### [ABOUT THIS TASK]
Would you restate the listing word for word, with the images omitted?

### [MATERIALS PROVIDED]
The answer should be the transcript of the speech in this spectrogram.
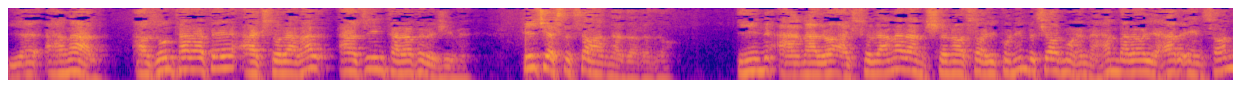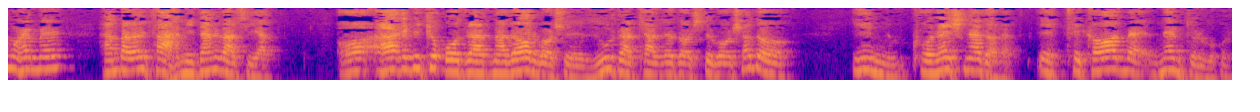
یه عمل. از اون طرفه عکس عمل از این طرف رژیمه. هیچ استثنا هم نداره. دو. این عمل و عکس عمل هم شناسایی کنیم بسیار مهمه. هم برای هر انسان مهمه هم برای فهمیدن وضعیت. عقلی که قدرت مدار باشه زور در کله داشته باشد و این کنش ندارد. اتکار نمی‌تونه بکنه.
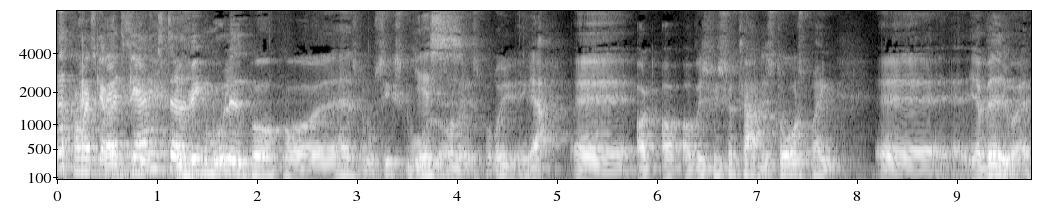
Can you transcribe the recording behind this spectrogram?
Så kommer jeg tilbage til gerningsstedet. Du fik en mulighed på, på øh, Haderslev Musikskole Yes. under Espery. Ikke? Ja. Øh, og, og, og hvis vi så tager det store spring, øh, jeg ved jo, at,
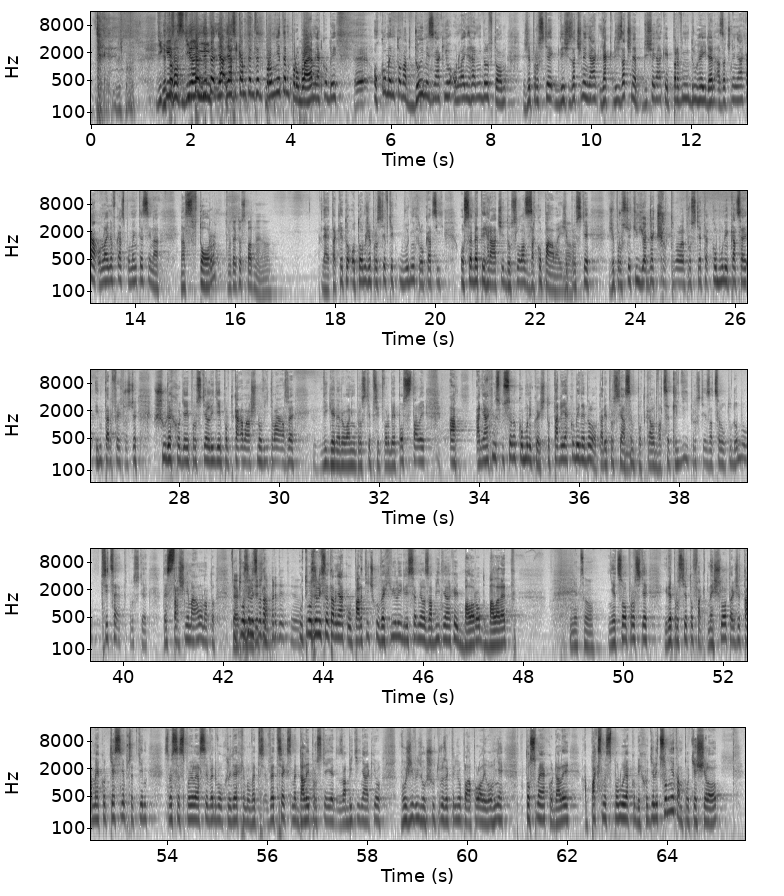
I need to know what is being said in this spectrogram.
Díky Je to- za je to- sdílení. je to- já, já říkám, ten, ten, pro mě ten problém, jakoby eh, okomentovat dojmy z nějakého online hraní byl v tom, že prostě, když začne nějak, jak, když začne, když je nějaký první, druhý den a začne nějaká onlineovka, vzpomeňte si na, na Stor, no tak to spadne. No. Ne, tak je to o tom, že prostě v těch úvodních lokacích o sebe ty hráči doslova zakopávají, že, prostě, že prostě ti jede chat, vole, prostě ta komunikace, interface, prostě všude chodí prostě lidi, potkáváš nový tváře, vygenerovaný prostě při tvorbě postavy. A, a nějakým způsobem komunikuješ. To tady jakoby nebylo. Tady prostě já jsem potkal 20 lidí prostě za celou tu dobu. 30 prostě. To je strašně málo na to. To jako Utvořili jsme, tam, jo. utvořili jsme tam nějakou partičku ve chvíli, kdy jsem měl zabít nějaký balrod, balret, Něco. Něco prostě, kde prostě to fakt nešlo, takže tam jako těsně předtím jsme se spojili asi ve dvou lidech, nebo ve, tři, ve třech jsme dali prostě je, zabití nějakého voživlého šutru, ze kterého plápolali ohně, to jsme jako dali a pak jsme spolu jakoby chodili. Co mě tam potěšilo,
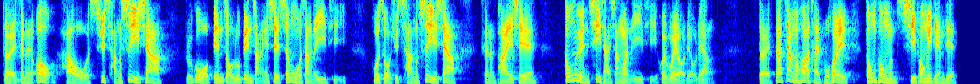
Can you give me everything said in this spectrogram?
对，嗯可能哦，好，我去尝试一下，如果我边走路边讲一些生活上的议题，或是我去尝试一下，可能拍一些公园器材相关的议题，会不会有流量？对，那这样的话才不会东碰西碰一点点，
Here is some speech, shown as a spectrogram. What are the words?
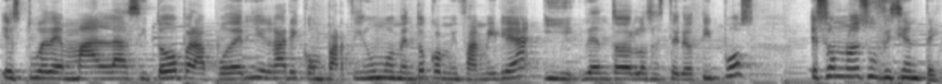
estuve de malas y todo para poder llegar y compartir un momento con mi familia y dentro de los estereotipos, eso no es suficiente.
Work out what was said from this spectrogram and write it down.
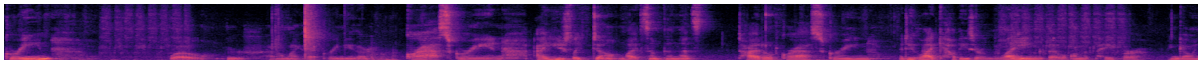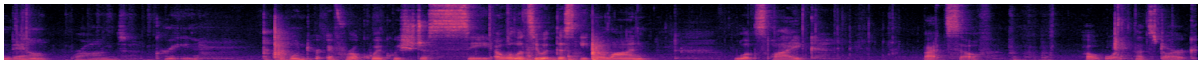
green. Whoa, I don't like that green either. Grass green. I usually don't like something that's titled grass green. I do like how these are laying though on the paper and going down. Bronze green. I wonder if real quick we should just see. Oh, well, let's see what this Ecoline looks like by itself. Oh boy, that's dark.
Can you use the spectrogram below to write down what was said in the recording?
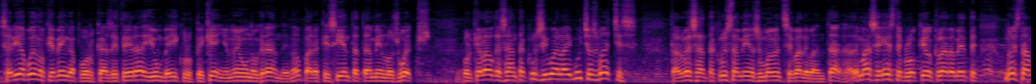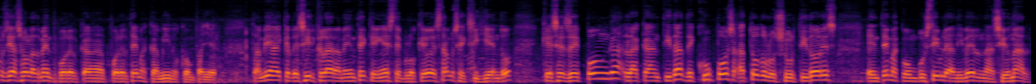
Sería bueno que venga por carretera y un vehículo pequeño, no uno grande, ¿no? Para que sienta también los huecos. Porque al lado de Santa Cruz igual hay muchos baches. Tal vez Santa Cruz también en su momento se va a levantar. Además, en este bloqueo claramente no estamos ya solamente por el, por el tema camino, compañero. También hay que decir claramente que en este bloqueo estamos exigiendo que se reponga la cantidad de cupos a todos los surtidores en tema combustible a nivel nacional,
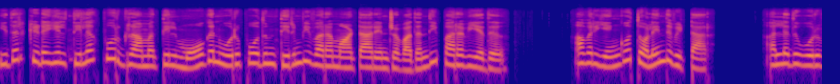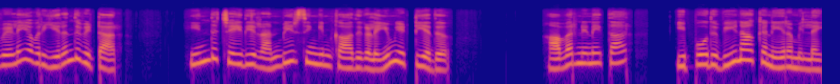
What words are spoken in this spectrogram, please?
இதற்கிடையில் திலக்பூர் கிராமத்தில் மோகன் ஒருபோதும் திரும்பி வர மாட்டார் என்ற வதந்தி பரவியது. அவர் எங்கோ தொலைந்து விட்டார். அல்லது ஒருவேளை அவர் இறந்து விட்டார். இந்தச் செய்தி ரன்பீர் சிங்கின் காதுகளையும் எட்டியது. அவர் நினைத்தார் இப்போது வீணாக்க நேரமில்லை.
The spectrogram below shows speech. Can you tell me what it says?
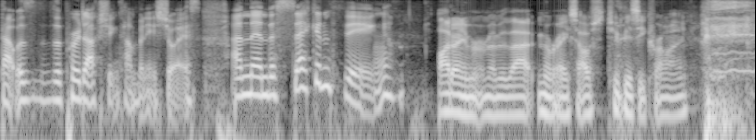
That was the production company's choice. And then the second thing, I don't even remember that, Maurice. I was too busy crying.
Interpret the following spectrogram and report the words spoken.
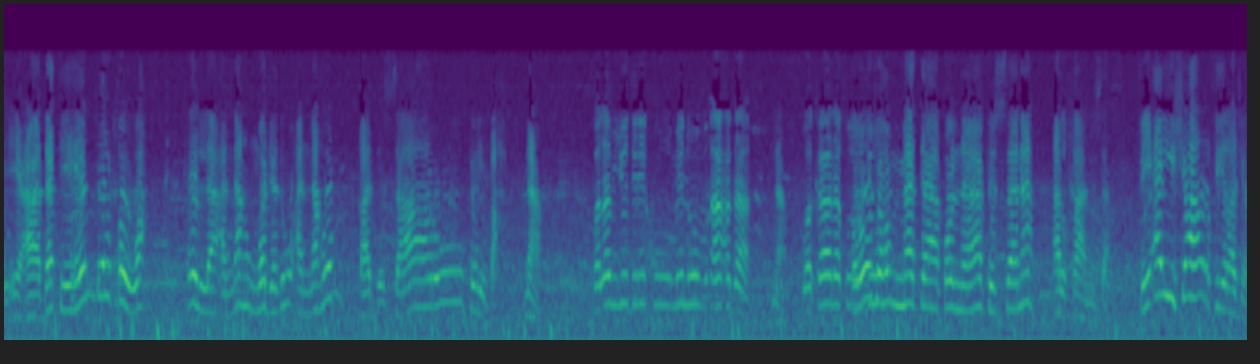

### [SOLUTION]
The answer should be the transcript of the speech in this spectrogram.
یه عمل. از اون طرفه عکس عمل از این طرف رژیمه. هیچ استثنا هم نداره. دو. این عمل و عکس عمل هم شناسایی کنیم بسیار مهمه. هم برای هر انسان مهمه هم برای فهمیدن وضعیت. عقلی که قدرت مدار باشه زور در کله داشته باشد و این کنش ندارد. اتکار نمی‌تونه بکنه.
Can you transcribe the recording behind this spectrogram?
Så kommer jeg tilbage til gerningsstedet. Du fik en mulighed på, på øh, Haderslev Musikskole Yes. under Espery. Ikke? Ja. Øh, og, og, og hvis vi så tager det store spring, øh, jeg ved jo, at,
I need to know what is being said in this spectrogram.
Díky Je to- za je to- sdílení. je to- já, já říkám, ten, ten, pro mě ten problém, jakoby eh, okomentovat dojmy z nějakého online hraní byl v tom, že prostě, když začne nějak, jak, když začne, když je nějaký první, druhý den a začne nějaká onlineovka, vzpomeňte si na, na Stor, no tak to spadne. No. Ne, tak je to o tom, že prostě v těch úvodních lokacích o sebe ty hráči doslova zakopávají, že, prostě, že prostě ti jede chat, vole, prostě ta komunikace, interface, prostě všude chodí prostě lidi, potkáváš nový tváře, vygenerovaný prostě při tvorbě postavy. A, a nějakým způsobem komunikuješ. To tady jakoby nebylo. Tady prostě já jsem potkal 20 lidí prostě za celou tu dobu. 30 prostě. To je strašně málo na to. To jako Utvořili jsme, tam, jo. utvořili jsme tam nějakou partičku ve chvíli, kdy jsem měl zabít nějaký balrod, balret, Něco. Něco prostě, kde prostě to fakt nešlo, takže tam jako těsně předtím jsme se spojili asi ve dvou lidech, nebo ve, tři, ve třech jsme dali prostě je, zabití nějakého voživlého šutru, ze kterého plápolali ohně, to jsme jako dali a pak jsme spolu jakoby chodili. Co mě tam potěšilo,
Can you give me everything said in this spectrogram?
对，嗯可能哦，好，我去尝试一下，如果我边走路边讲一些生活上的议题，或是我去尝试一下，可能拍一些公园器材相关的议题，会不会有流量？对，那这样的话才不会东碰西碰一点点，
Here is some speech, shown as a spectrogram. What are the words?
estuve de malas y todo para poder llegar y compartir un momento con mi familia y dentro de los estereotipos, eso no es suficiente.
Work out what was said from this spectrogram and write it down.
green. Whoa, I don't like that green either. Grass green. I usually don't like something that's titled grass green. I do like how these are laying though on the paper and going down. Bronze green. I wonder if real quick we should just see. Oh, well, let's see what this Ecoline looks like by itself. Oh boy, that's dark.
Can you use the spectrogram below to write down what was said in the recording?
Sería bueno que venga por carretera y un vehículo pequeño, no uno grande, ¿no? Para que sienta también los huecos. Porque al lado de Santa Cruz igual hay muchos baches. Tal vez Santa Cruz también en su momento se va a levantar. Además, en este bloqueo claramente no estamos ya solamente por el, por el tema camino, compañero. También hay que decir claramente que en este bloqueo estamos exigiendo que se reponga la cantidad de cupos a todos los surtidores en tema combustible a nivel nacional,
What words are spoken in this spectrogram, please?
இதற்கிடையில் திலக்பூர் கிராமத்தில் மோகன் ஒருபோதும் திரும்பி வர மாட்டார் என்ற வதந்தி பரவியது. அவர் எங்கோ தொலைந்து விட்டார். அல்லது ஒருவேளை அவர் இறந்து விட்டார். இந்தச் செய்தி ரன்பீர் சிங்கின் காதுகளையும் எட்டியது. அவர் நினைத்தார் இப்போது வீணாக்க நேரமில்லை.
The spectrogram below shows speech. Can you tell me what it says?
That was the production company's choice. And then the second thing, I don't even remember that, Maurice. I was too busy crying.
Interpret the following spectrogram and report the words spoken.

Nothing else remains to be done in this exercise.